Casey lived for eight months on the streets of Dublin but is now housed. His first collection is Home more or less. Ian Duhig says: "Paul Casey is a truly international poet whose work is informed by languages from Irish and French to those of Africa, and his experiences of that continent enormously enrich this book. His creatively homeless imagination enables him to respond to his themes innovatively and with great formal variety; beyond that, a linguist's ear, his sharp mind and wide-open heart make 'home more or less' a collection that truly merits international attention."And this, from Thomas McCarthy: "In home more or less Casey has made the long journey from parched earth to writing under constant Irish rain. He has discovered that green colour so dangerous to wear, the colour of poems. Attended by the ghosts of Afrikaans, with African memories like the afterglow of stinging nettles, he has created an entire world out of a new myth-kitty of far-way and Irish material. In a poetry where the mountain Gods end their tears, he has created a new, sea-drenched climate for the soul."
McGlinchey's new collection's The Lucky Star of Hidden Things. She has a recommendation from Paul Durcan: "Afric McGlinchey belongs to an endangered species: she sees the world through the eyes of her soul."
According to Salmon, her collection "explores African memories and traces the nomadic path of her own upbringing. A number of the poems consider relationships, where, behind the imperative of love and passion, there lurks a pursing shadow of doubt. One can also sense an impulse for motion in many of the poems. These are the narratives of an outsider, where symbolic imagery hides as much as it reveals."
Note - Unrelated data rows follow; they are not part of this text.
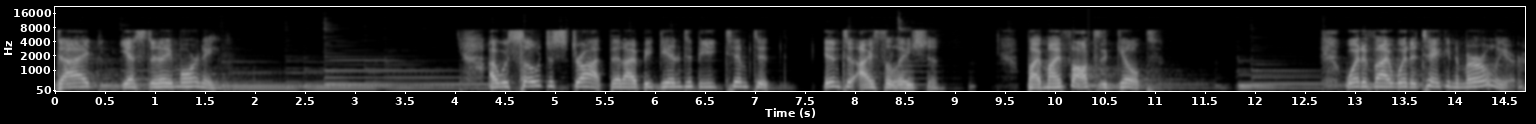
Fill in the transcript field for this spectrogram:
died yesterday morning. I was so distraught that I began to be tempted into isolation by my thoughts of guilt. What if I would have taken him earlier?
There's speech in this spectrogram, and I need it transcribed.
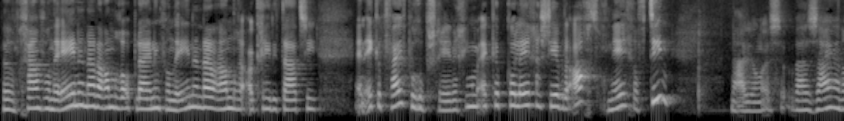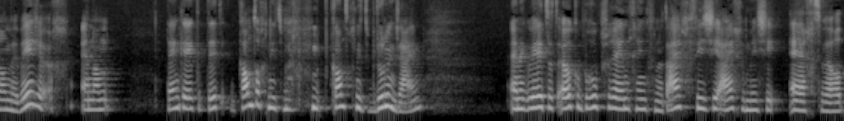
We gaan van de ene naar de andere opleiding, van de ene naar de andere accreditatie. En ik heb vijf beroepsverenigingen, maar ik heb collega's die hebben er acht of negen of tien. Nou jongens, waar zijn we dan mee bezig? En dan denk ik, dit kan toch niet, kan toch niet de bedoeling zijn? En ik weet dat elke beroepsvereniging vanuit eigen visie, eigen missie echt wel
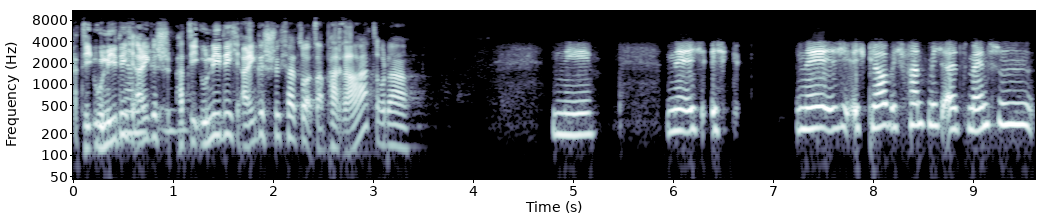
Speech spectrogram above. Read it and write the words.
Hat die Uni dich, Ja, eingesch hat die Uni dich eingeschüchtert, so als Apparat? Oder? nee, nee, ich, ich, nee, ich, ich glaube, ich fand mich als Menschen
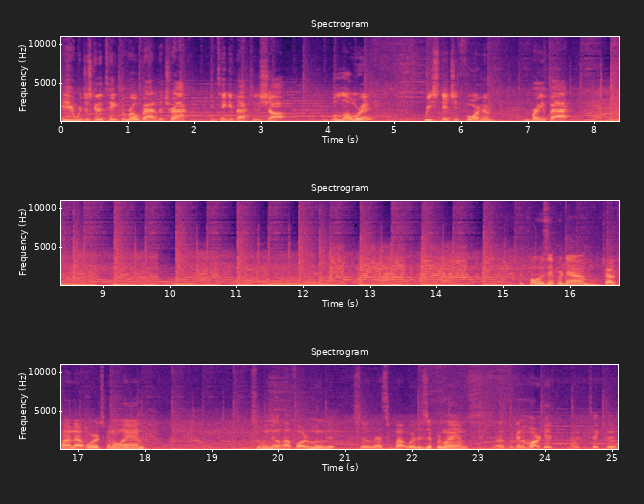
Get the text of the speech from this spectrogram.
and we're just gonna take the rope out of the track and take it back to the shop. We'll lower it, restitch it for him, and bring it back. We'll pull the zipper down, try to find out where it's gonna land so we know how far to move it. So that's about where the zipper lands. So we're gonna mark it. Now we can take the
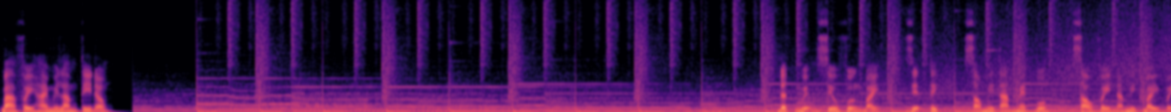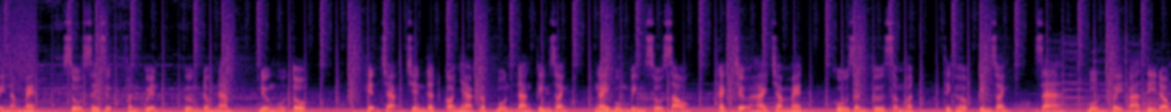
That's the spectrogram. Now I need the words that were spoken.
3,25 tỷ đồng. Đất Nguyễn Siêu phường 7, diện tích 68m2, 6,5 x 7,5m, sổ xây dựng phân quyền, hướng Đông Nam, đường ô tô. Hiện trạng trên đất có nhà cấp 4 đang kinh doanh, ngay bùng binh số 6, cách chợ 200m, khu dân cư sầm hất, thích hợp kinh doanh, giá 4,3 tỷ đồng.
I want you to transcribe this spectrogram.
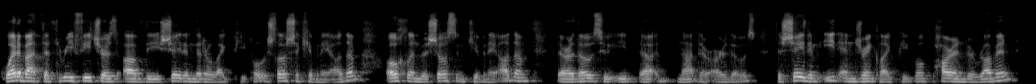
What about the three features of the shadim that are like people? Shlosha kivnei adam, ochlin v'shosim kivnei adam. There are those who eat, uh, not there are those. The shadim eat and drink like people. Parin v'ravin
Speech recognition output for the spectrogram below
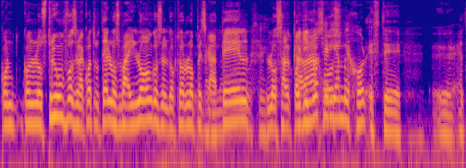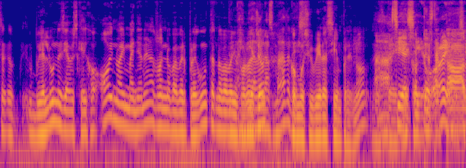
con, con los triunfos de la 4T, los bailongos del doctor López Gatel, Sí. los Oye, alcarajos. ¿no sería mejor este... eh, el lunes ya ves que dijo, hoy no hay mañaneras, hoy no va a haber preguntas, no va a haber información. Como si hubiera siempre, ¿no? Ah, Este, sí es, sí. Contesta Ay, todas sí.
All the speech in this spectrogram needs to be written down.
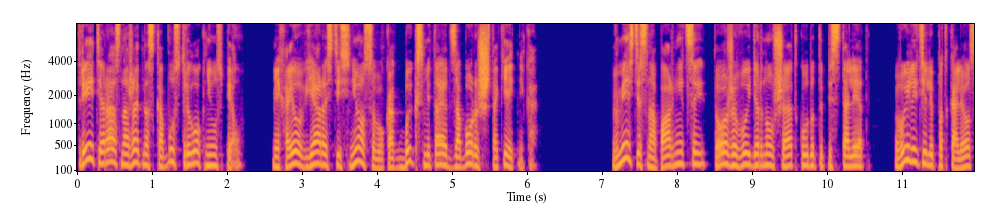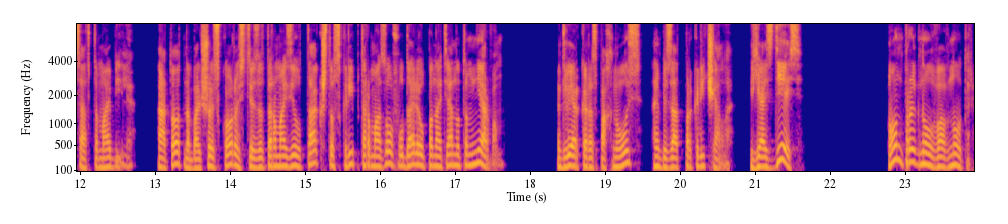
Третий раз нажать на скобу стрелок не успел. Михаил в ярости снес его, как бык сметает забор из штакетника. Вместе с напарницей, тоже выдернувшей откуда-то пистолет, вылетели под колеса автомобиля. а тот на большой скорости затормозил так, что скрип тормозов ударил по натянутым нервам. Дверка распахнулась, а Безат прокричала. «Я здесь!» Он прыгнул вовнутрь.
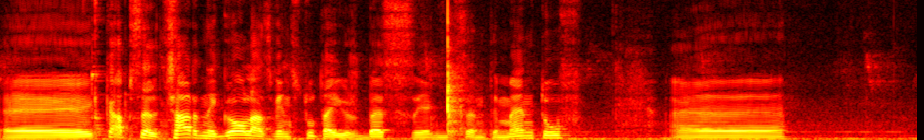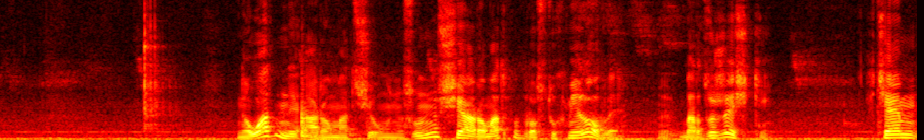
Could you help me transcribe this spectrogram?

And although I can't claim to have ever lived in South Africa, I too have a batch to choose from that explore the place and family connections. Doors open 7.45 pm for poems and the best coffee in Kemptown.